__TASK REQUIREMENTS__.
The output consists only of the lines from the one with "Can you use" through the end of the records, each printed exactly, and contains no pictures.

===== SOURCE MATERIAL

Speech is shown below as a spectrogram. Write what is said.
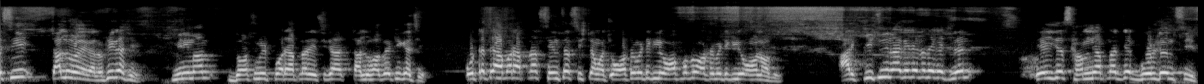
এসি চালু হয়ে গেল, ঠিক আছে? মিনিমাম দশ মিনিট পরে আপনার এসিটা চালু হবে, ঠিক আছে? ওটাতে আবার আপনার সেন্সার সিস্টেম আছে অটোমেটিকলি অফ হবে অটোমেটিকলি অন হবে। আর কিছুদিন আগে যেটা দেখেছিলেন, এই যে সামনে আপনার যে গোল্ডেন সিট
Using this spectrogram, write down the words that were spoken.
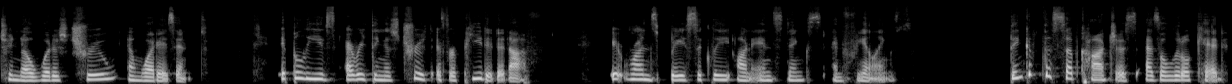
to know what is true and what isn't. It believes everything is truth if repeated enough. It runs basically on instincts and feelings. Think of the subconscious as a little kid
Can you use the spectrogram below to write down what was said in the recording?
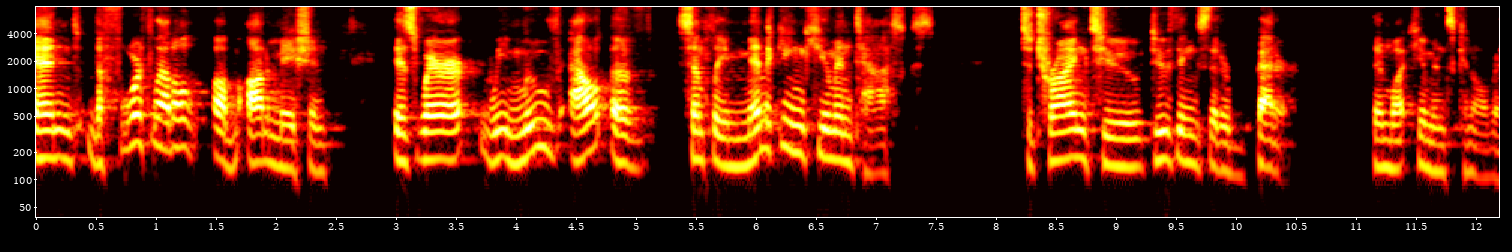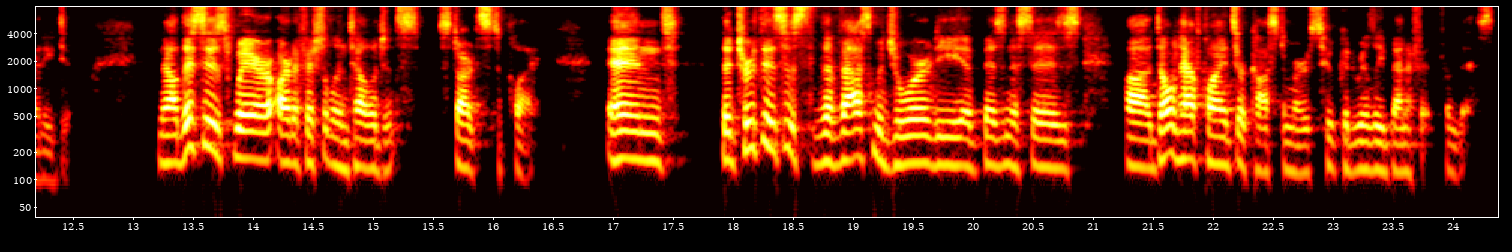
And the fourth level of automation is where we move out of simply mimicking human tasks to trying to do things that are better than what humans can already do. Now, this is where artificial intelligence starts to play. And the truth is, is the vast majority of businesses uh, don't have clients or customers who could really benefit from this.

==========

__EXERCISE SOLUTION__.
Can you use the spectrogram below to write down what was said in the recording?
And the fourth level of automation is where we move out of simply mimicking human tasks to trying to do things that are better than what humans can already do. Now, this is where artificial intelligence starts to play. And the truth is, is the vast majority of businesses uh, don't have clients or customers who could really benefit from this.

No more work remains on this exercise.